### Your task
Starting at the line that contains "What are the", reproduce only the lines through the end of the data, exactly, including both the first and the last; skip the pictures.

### Data records
______
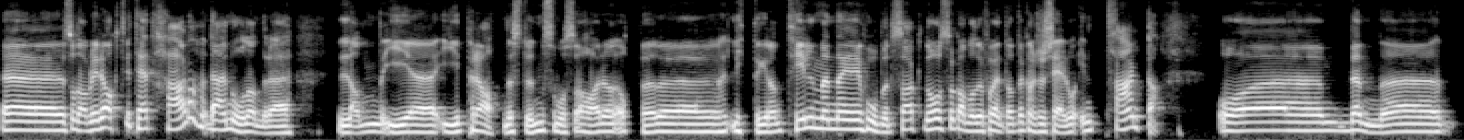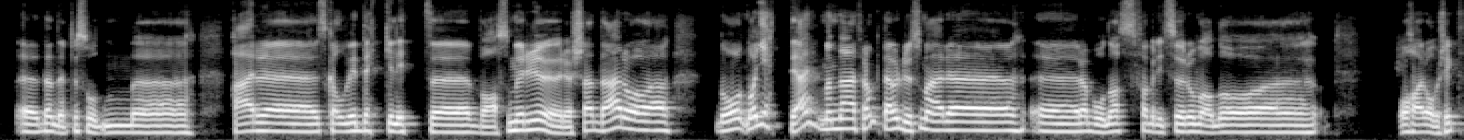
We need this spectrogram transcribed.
Så da blir det aktivitet her, da. Det er noen andre land i, i pratende stund som også har oppe litt grann til. Men i hovedsak nå så kan man jo forvente at det kanskje skjer noe internt, da. Og denne, denne episoden her eh, skal vi dekke litt hva som rører seg der. og nå, nå, gjetter jeg, men det er Frank, det er vel du som er eh, Rabonas Fabrizio Romano og har oversikt?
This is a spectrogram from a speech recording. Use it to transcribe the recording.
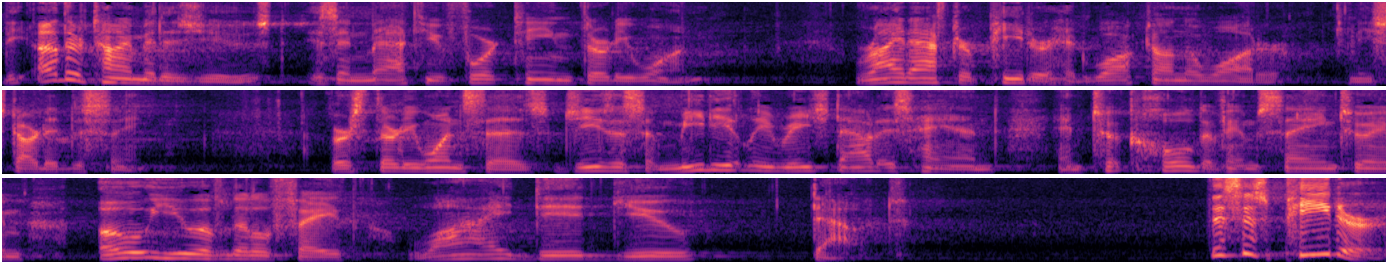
The other time it is used is in Matthew 14 31, right after Peter had walked on the water and he started to sink. Verse 31 says, Jesus immediately reached out his hand and took hold of him, saying to him, O you of little faith, why did you doubt? This is Peter,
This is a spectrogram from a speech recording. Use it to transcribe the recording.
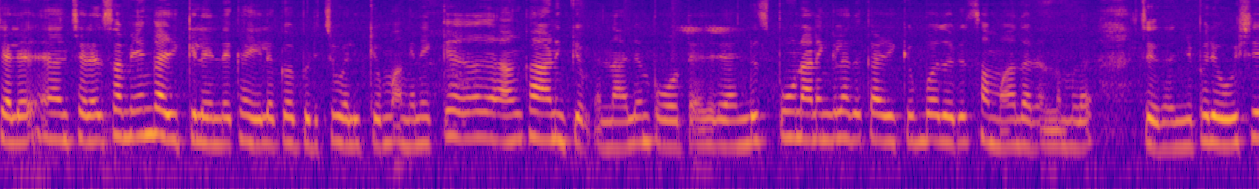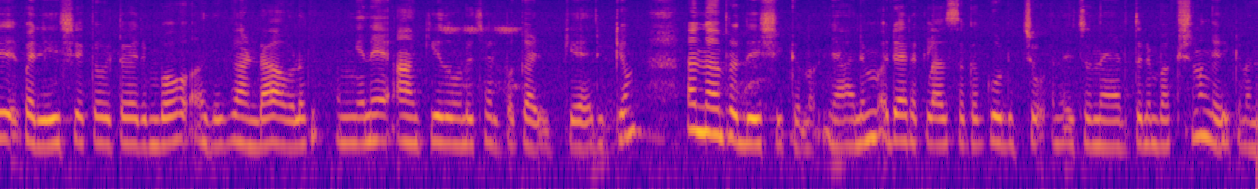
ചില ചില സമയം കഴിക്കില്ല. എന്റെ കയ്യിലൊക്കെ പിടിച്ച് വലിക്കും. അങ്ങനെയൊക്കെ കാണിക്കും. എന്നാലും പോട്ടെ. രണ്ട് സ്പൂൺ ആണെങ്കിൽ അത് കഴിക്കുമ്പോൾ അതൊരു സമാധാനം നമ്മൾ ചെയ്തു. ഇനിയിപ്പോൾ രോഷി പരീക്ഷയൊക്കെ വിട്ട് വരുമ്പോൾ അത് കണ്ട അവൾ ഇങ്ങനെ ആക്കിയതുകൊണ്ട് ചിലപ്പോൾ കഴിക്കുമായിരിക്കും എന്ന് പ്രതീക്ഷിക്കുന്നു. ഞാനും ഒരു അര ഗ്ലാസ്സൊക്കെ കുടിച്ചു. എന്ന് വെച്ചാൽ നേരത്തിന് ഭക്ഷണം കഴിക്കണം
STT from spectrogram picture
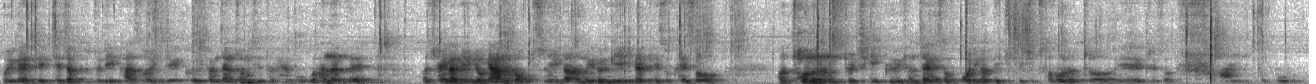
저희가 이제 제작부들이 가서 이제 그 현장 정지도 해보고 하는데 어, 차이가님 여기 아무도 없습니다. 뭐 이런 얘기가 계속해서 어, 저는 솔직히 그 현장에서 머리가 삐죽삐죽 서버렸죠. 예, 그래서 아 이게 또뭐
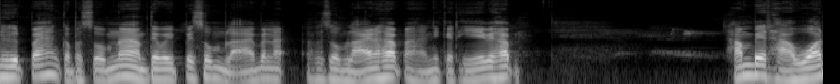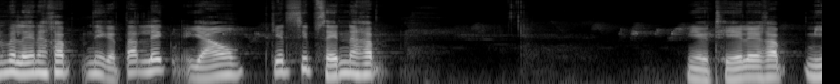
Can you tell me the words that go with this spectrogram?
นืดไปหั่นกับผสมน้ำแต่ว่าไปผสมหลายไปละผสมหลายนะครับอ่านี่กะเทไปครับทำเบถาวรไปเลยนะครับ นี่ก็ตัดเล็กยาวเจ็ดสิบเซนนะครับนี่ก็เทเลยครับมี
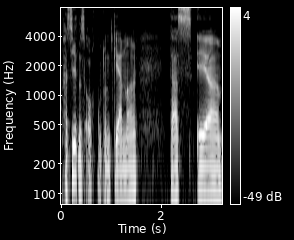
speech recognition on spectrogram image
passiert es auch gut und gern mal, dass er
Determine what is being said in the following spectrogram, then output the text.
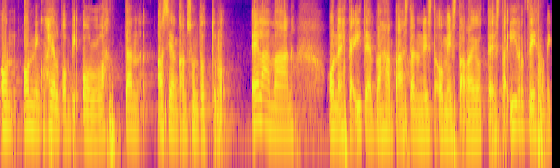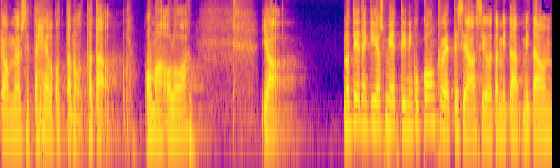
on, on niin kuin helpompi olla. Tämän asian kanssa on tottunut elämään, on ehkä itse vähän päästänyt niistä omista rajoitteista irti, mikä on myös sitten helpottanut tätä omaa oloa. Ja no tietenkin, jos miettii niin kuin konkreettisia asioita, mitä, mitä on,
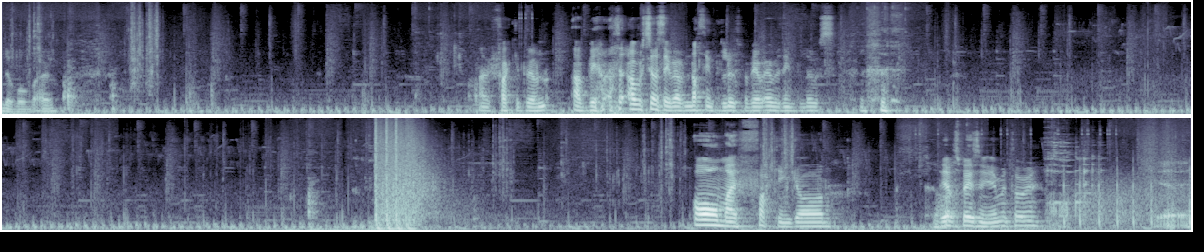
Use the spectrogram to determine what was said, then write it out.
double barrel? I mean, fuck it. We have. No, I'll be, I was gonna say we have nothing to lose, but we have everything to lose. oh my fucking god. Do you have space in your inventory? Yeah.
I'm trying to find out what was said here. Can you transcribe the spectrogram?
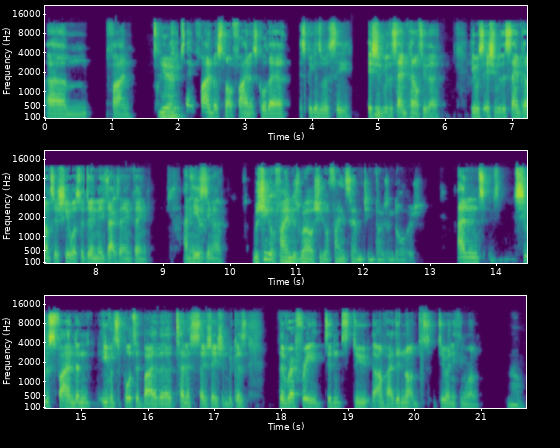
um, fine. I Yeah. keep saying fine, but it's not fine. It's called a. It begins with a C. Issued Yeah. with the same penalty though. He was issued with the same penalty as she was for doing the exact same thing, and he's you know, But she got fined as well. She got fined seventeen thousand dollars. and she was fined and even supported by the tennis association because the referee didn't do the umpire did not do anything wrong. No.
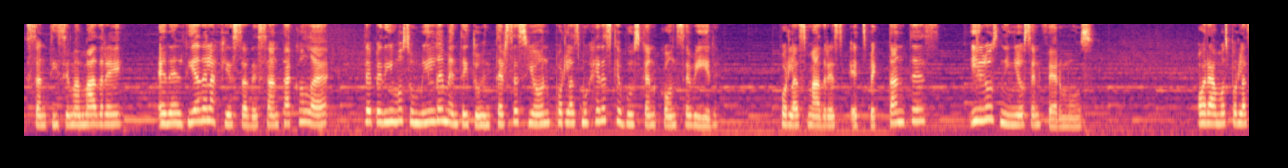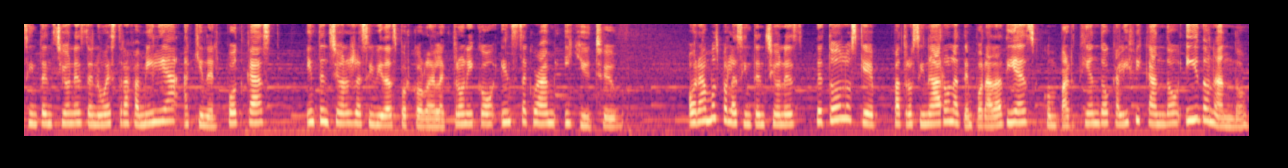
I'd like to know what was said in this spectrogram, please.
Santísima Madre, en el día de la fiesta de Santa Colette, te pedimos humildemente tu intercesión por las mujeres que buscan concebir, por las madres expectantes y los niños enfermos. Oramos por las intenciones de nuestra familia aquí en el podcast, intenciones recibidas por correo electrónico, Instagram y YouTube. Oramos por las intenciones de todos los que patrocinaron la temporada 10 compartiendo, calificando y donando.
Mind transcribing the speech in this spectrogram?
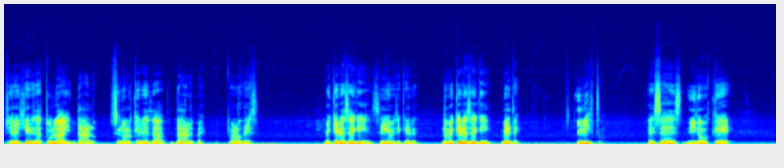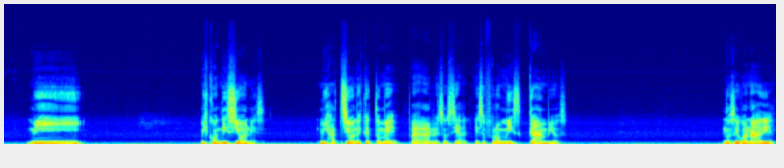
Si le quieres dar tu like, dalo. Si no lo quieres dar, dale, pues. No lo des. ¿Me quieres seguir? Sígueme si quieres. ¿No me quieres seguir? Vete. Y listo. Ese es, digamos que, mi, mis condiciones. Mis acciones que tomé para la red social. Esos fueron mis cambios. No sigo a nadie.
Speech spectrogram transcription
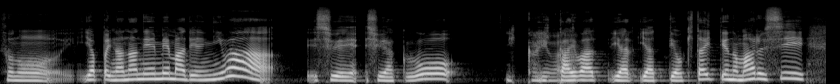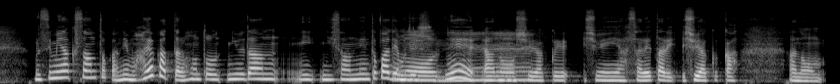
その、やっぱり7年目までには主演主役を一回は。回はややっておきたいっていうのもあるし、娘役さんとかね、もう早かったら本当入団に2、3年とかでもね、ねあの主役、主演やされたり、主役か、あの、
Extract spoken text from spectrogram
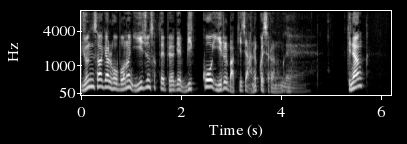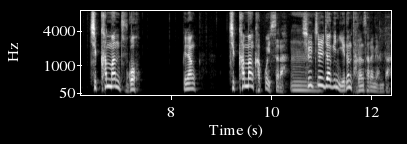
윤석열 후보는 이준석 대표에게 믿고 일을 맡기지 않을 것이라는 거예요. 네. 그냥 직함만 두고 그냥 직함만 갖고 있어라. 음. 실질적인 일은 다른 사람이 한다.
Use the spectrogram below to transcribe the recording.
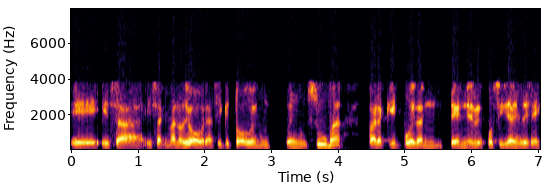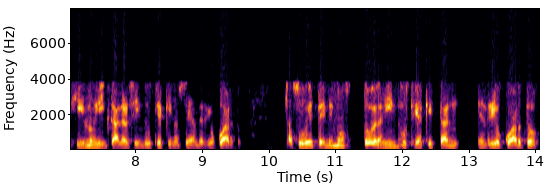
esa esa mano de obra. Así que todo es un, es un suma para que puedan tener posibilidades de elegirnos e instalarse industrias que no sean de Río Cuarto. A su vez tenemos todas las industrias que están en Río Cuarto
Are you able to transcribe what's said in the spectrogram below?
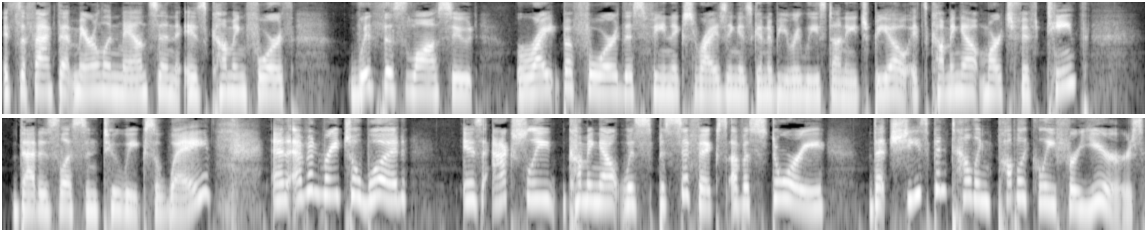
It's the fact that Marilyn Manson is coming forth with this lawsuit right before this Phoenix Rising is going to be released on HBO. It's coming out March 15th. That is less than two weeks away. And Evan Rachel Wood is actually coming out with specifics of a story that she's been telling publicly for years,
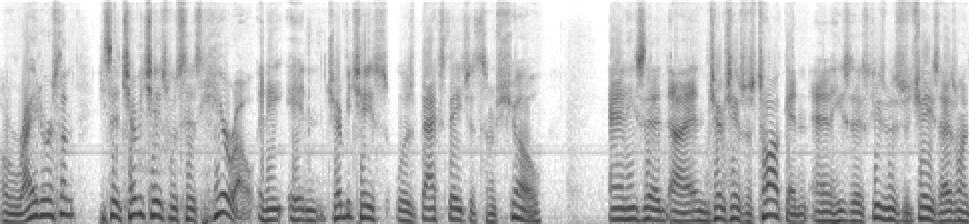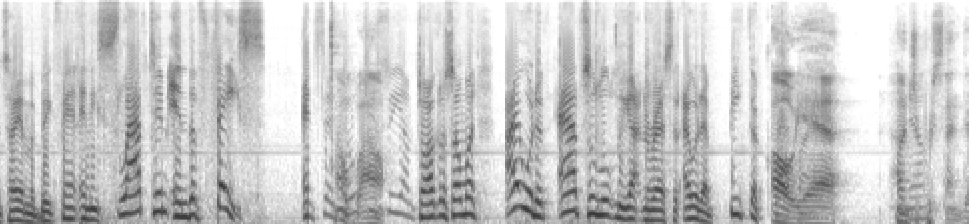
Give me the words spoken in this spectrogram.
a writer or something. He said Chevy Chase was his hero, and he and Chevy Chase was backstage at some show, and he said, uh, and Chevy Chase was talking, and he said, "Excuse me, Mr. Chase, I just want to tell you I'm a big fan," and he slapped him in the face and said, Oh, "Don't wow. you see I'm talking to someone?" I would have absolutely gotten arrested. I would have beat the. crap Oh out of him. yeah, hundred percent.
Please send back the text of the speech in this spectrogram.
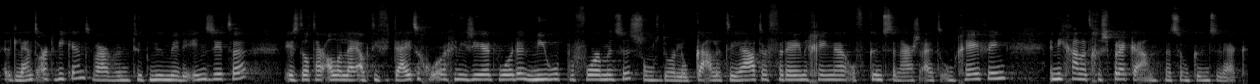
het Landart Weekend, waar we natuurlijk nu middenin zitten is dat er allerlei activiteiten georganiseerd worden, nieuwe performances, soms door lokale theaterverenigingen of kunstenaars uit de omgeving. En die gaan het gesprek aan met zo'n kunstwerk.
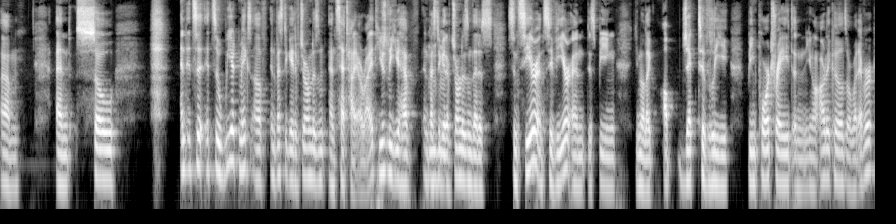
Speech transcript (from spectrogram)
Um and so and it's a it's a weird mix of investigative journalism and satire right? Usually you have investigative mm-hmm. journalism that is sincere and severe and is being you know like objectively being portrayed in you know articles or whatever.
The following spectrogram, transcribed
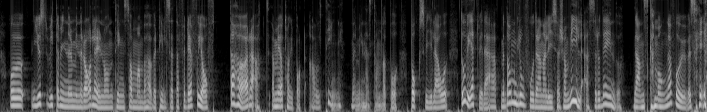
Och just vitaminer och mineraler är någonting som man behöver tillsätta, för det får jag ofta höra att ja, men jag har tagit bort allting när min häst hamnat på boxvila. Och då vet vi det, att med de grovfoderanalyser som vi läser, och det är ändå ganska många får vi väl säga.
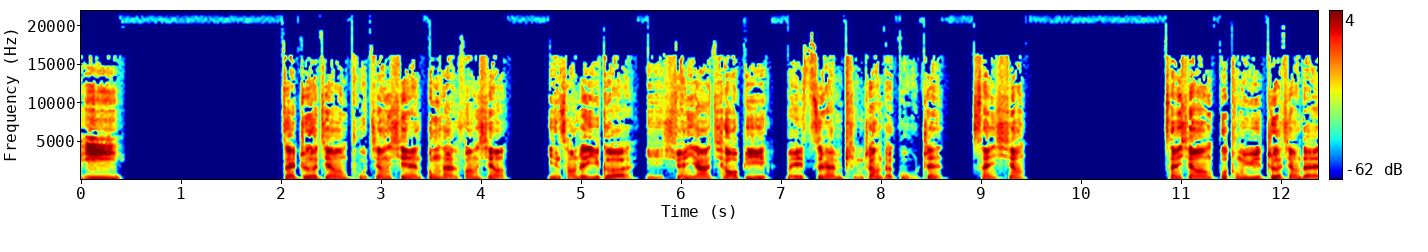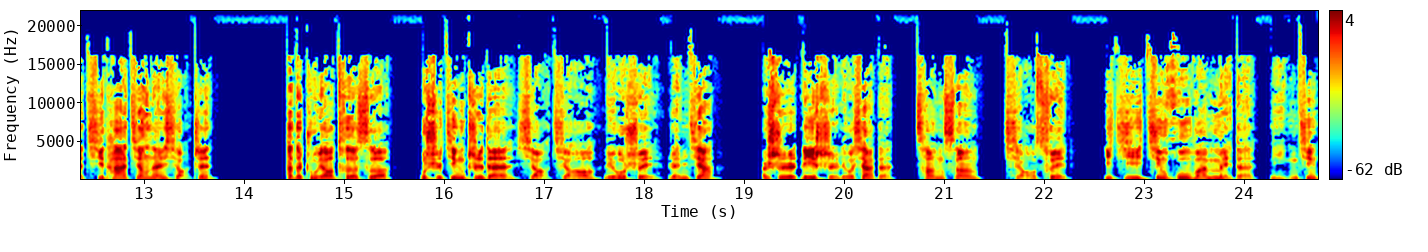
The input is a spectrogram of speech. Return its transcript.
一，在浙江浦江县东南方向，隐藏着一个以悬崖峭壁为自然屏障的古镇三乡。三乡不同于浙江的其他江南小镇，它的主要特色不是精致的小桥流水人家，而是历史留下的沧桑憔悴以及近乎完美的宁静。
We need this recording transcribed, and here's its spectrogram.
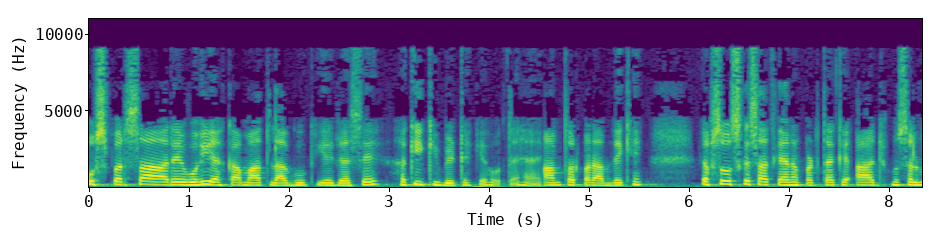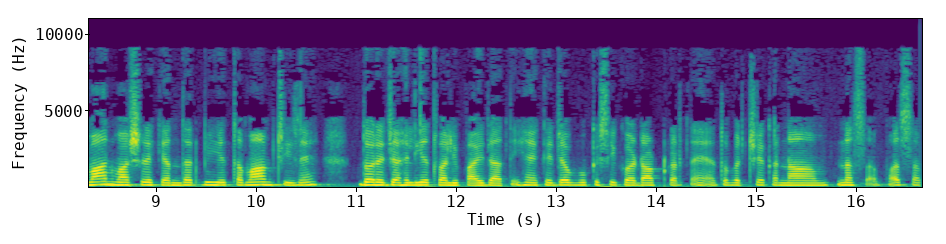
اس پر سارے وہی احکامات لاگو کیے جیسے حقیقی بیٹے کے ہوتے ہیں۔ عام طور پر آپ دیکھیں کہ افسوس کے ساتھ کہنا پڑتا ہے کہ آج مسلمان معاشرے کے اندر بھی یہ تمام چیزیں دور جہلیت والی پائی جاتی ہیں کہ جب وہ کسی کو اڈاپٹ کرتے ہیں تو بچے کا نام، نصب، حسب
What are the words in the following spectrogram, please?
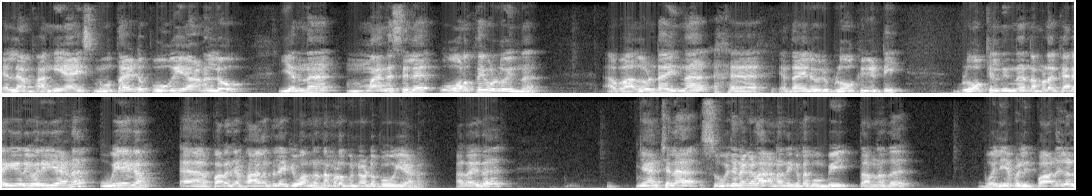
എല്ലാം ഭംഗിയായി സ്മൂത്തായിട്ട് പോവുകയാണല്ലോ എന്ന് മനസ്സിൽ ഓർത്തേ ഉള്ളൂ ഇന്ന്. അപ്പൊ അതുകൊണ്ട് ഇന്ന് എന്തായാലും ഒരു ബ്ലോക്ക് കിട്ടി. ബ്ലോക്കിൽ നിന്ന് നമ്മൾ കരകയറി വരികയാണ്. വേഗം ഏഹ്, പറഞ്ഞ ഭാഗത്തിലേക്ക് വന്ന് നമ്മൾ മുന്നോട്ട് പോവുകയാണ്. അതായത് ഞാൻ ചില സൂചനകളാണ് നിങ്ങളുടെ മുമ്പിൽ തന്നത്. വലിയ വെളിപ്പാടുകൾ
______
### Response
What are the words in the following spectrogram, please?
എല്ലാം ഭംഗിയായി സ്മൂത്തായിട്ട് പോവുകയാണല്ലോ എന്ന് മനസ്സിൽ ഓർത്തേ ഉള്ളൂ ഇന്ന്. അപ്പൊ അതുകൊണ്ട് ഇന്ന് എന്തായാലും ഒരു ബ്ലോക്ക് കിട്ടി. ബ്ലോക്കിൽ നിന്ന് നമ്മൾ കരകയറി വരികയാണ്. വേഗം ഏഹ്, പറഞ്ഞ ഭാഗത്തിലേക്ക് വന്ന് നമ്മൾ മുന്നോട്ട് പോവുകയാണ്. അതായത് ഞാൻ ചില സൂചനകളാണ് നിങ്ങളുടെ മുമ്പിൽ തന്നത്. വലിയ വെളിപ്പാടുകൾ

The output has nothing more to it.